|Condition or disease||Intervention/treatment||Phase|
|Acute Respiratory Distress Syndrome||Other: PHARLAP mechanical ventilation strategy Other: Control group mechanical ventilation strategy||Not Applicable|
|Study Type :||Interventional (Clinical Trial)|
|Actual Enrollment :||115 participants|
|Intervention Model:||Parallel Assignment|
|Masking:||None (Open Label)|
|Official Title:||A Multi-centre Randomised Controlled Trial of an Open Lung Strategy Including Permissive Hypercapnia, Alveolar Recruitment and Low Airway Pressure in Patients With Acute Respiratory Distress Syndrome.|
|Study Start Date :||October 2012|
|Actual Primary Completion Date :||October 2017|
|Actual Study Completion Date :||March 2018|
Experimental: PHARLAP ventilation group
PHARLAP mechanical ventilation strategy
Other: PHARLAP mechanical ventilation strategy
Pressure control ventilation to maintain tidal volume 4-6 ml/kg and plateau pressure ≤ 30 cmH2O while tolerating respiratory acidosis if pH > 7.15; daily staircase recruitment manoeuvre and individualised PEEP titration.
Active Comparator: Control group ventilation
Control group mechanical ventilation strategy
Other: Control group mechanical ventilation strategy
Mechanical ventilation based on the ARDSnet protocol using volume control ventilation with tidal volume 6 ml/kg, plateau pressure ≤ 30 cmH2O and FiO2/PEEP titration according to a FiO2/PEEP/oxygen saturation combination chart. This has been modified for Australian and New Zealand practice to allow pressure control and pressure support ventilation.

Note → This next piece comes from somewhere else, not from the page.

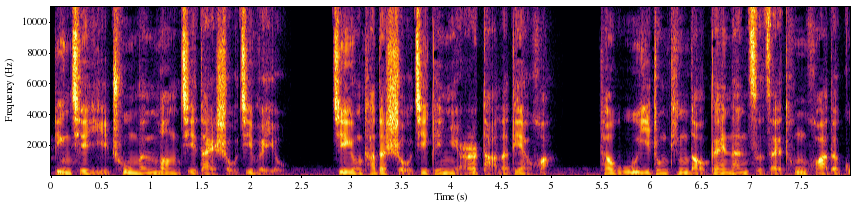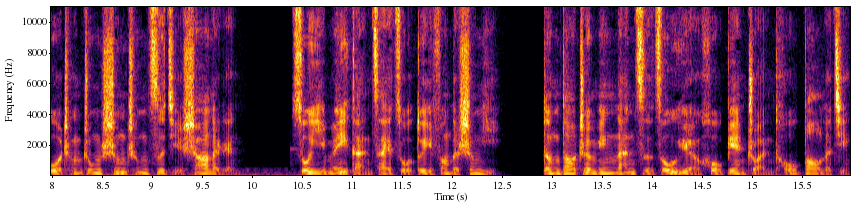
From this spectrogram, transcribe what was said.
并且以出门忘记带手机为由，借用他的手机给女儿打了电话。他无意中听到该男子在通话的过程中声称自己杀了人。所以没敢再做对方的生意。等到这名男子走远后，便转头报了警。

- Number of ventilator free days at day 28 post randomisation [ Time Frame: 28 days post randomisation ]
- PaO2/FiO2 ratio and static lung compliance [ Time Frame: Up to day 28 post randomisation ]
- Baseline to day 3 change in IL-8 and IL-6 concentrations in broncho-alveolar lavage and plasma [ Time Frame: Day 3 post randomisation ]
- Incidence of severe hypotension [ Time Frame: Up to 90 days post randomisation ]
- Incidence of barotrauma [ Time Frame: Up to 90 days post randomisation ]
- Use of rescue therapies for severe hypoxaemia - inhaled nitric oxide, inhaled prostacyclin, prone positioning, high frequency oscillatory ventilation and extracorporeal membrane oxygenation (ECMO) [ Time Frame: Within hospital admission ]
- Mortality [ Time Frame: Up to 6 months post randomisation ]At timepoints: ICU discharge, hospital discharge, 28 days, 90 days and 6 months
- ICU and hospital length of stay [ Time Frame: Up to 6 months ]
- Incidence of AKI [ Time Frame: Within hospital admission ]
- Quality of life assessment [ Time Frame: 6 months post randomisation ]SF36v2
- Cost effectiveness analysis [ Time Frame: 6 months post randomisation ]Based on EQ-5D
To learn more about this study, you or your doctor may contact the study research staff using the contact information provided by the sponsor.
Please refer to this study by its ClinicalTrials.gov identifier (NCT number): NCT01667146
|Study Chair:||Carol Hodgson, PhD, FACP, BAppSc (Physio)||Australian and New Zealand Intensive Care Research Centre (ANZIC-RC)|
|Study Chair:||Alistair Nichol, PhD, FCICM||Australian and New Zealand Intensive Care Research Centre (ANZIC-RC)|